Food bank use has soared at a higher rate than ever in the past year as welfare benefits fail to cover basic living costs, the UK’s national food bank provider warned six months ago. But as Universal Credit approaches, a school prepares by opening its own food bank.
In the year to March 2018, 1.3 million three-day emergency food supplies were delivered to people in crisis across the UK – a 13 per cent increase on last year. This marks a considerably higher increase than the previous financial year when it rose by 6 per cent.
Low income, debt, household bills and delays in benefit payments were the main reasons for referrals. The fastest growth rate reason for referrals though are changes to benefits defined as “reduction in benefit value.”
Universal credit has been identified as a significant factor in the rise in food bank use. The Independent reported that:
“Analysis by the Trussell Trust of food banks that have been in full universal credit rollout areas for a year or more shows they saw an average increase of 52 per cent (in the use of food banks) in the twelve months after the full rollout date in their area, compared to twelve months before. Food banks that are either not in full universal credit areas, or only in full rollout areas for up to three months, meanwhile showed an average increase of 13 per cent.”
Universal Credit continues to be a flagship social policy of the current government, and there is no doubt it is causing additional unnecessary hardship for those in need. The rise in food bank use is directly correlated to the arrival of the Conservatives in 2010.
Exactly one year ago, the Trussel Trust estimated that half of children making use of food banks are primary school age and that between 2013 to 2015 food bank use had risen by 29 per cent. Today, the unfolding public health crisis has just arrived inside our schools.
Welfare Weekly has reported that a school in Middlesbrough has launched its own “pop-up foodbank”, over fears that the introduction of Universal Credit in the region will leave children hungry as parents are made to wait several weeks for an initial payment.
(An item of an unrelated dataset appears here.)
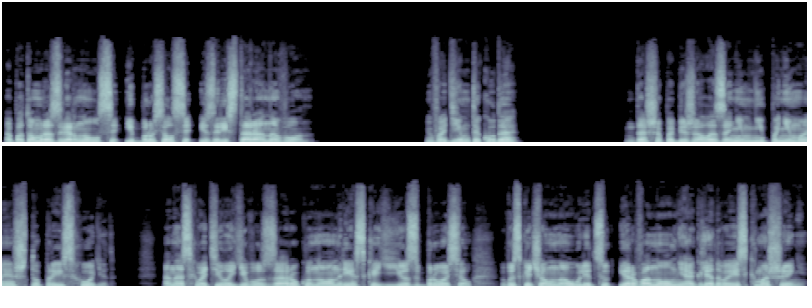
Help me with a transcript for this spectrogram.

Craig Wright, assistant principal of the Outwood Academy, told TeesideLive: “We will be launching a pop-up foodbank to coincide with the roll-out of Universal Credit.
“We know that Universal Credit will affect our families in our community and the six-week wait especially will mean lots of our families will suffer in that time with a lack of resources. We’re launching a pop-up foodbank which will help to meet their needs in whatever way we can.”
The school currently teaches around 700 pupils, 65 per cent of which are from low-income families and eligible for free school meals.
The school principle Anegela Sweeten said:
“We don’t want hungry children. We hope that we can get as much support as possible. We just genuinely want to make sure that the children of this Academy and the children of our local feeder primaries as well are fed throughout the time when money is going to be a significant issue to many.”
She added: “Our concern was we will have families with no provision for potentially six weeks. This is about our community.
“Everything we do is about sustainability, our day-to-day work is about raising children’s aspirations.”
In Britain today, we have rising poverty in all areas of its measurement. This is particularly hard on children where outcomes in later life are increasingly identified as adding to a precarious existence.
A report in the British Medical Journal confirms that: “There are currently high levels of child poverty in the UK. Child poverty is associated with a wide range of health-damaging impacts, negative educational outcomes and adverse long-term social and psychological outcomes. The poor health associated with child poverty limits children’s potential and development, leading to poor health and life chances in adulthood.”
SHARE THIS POST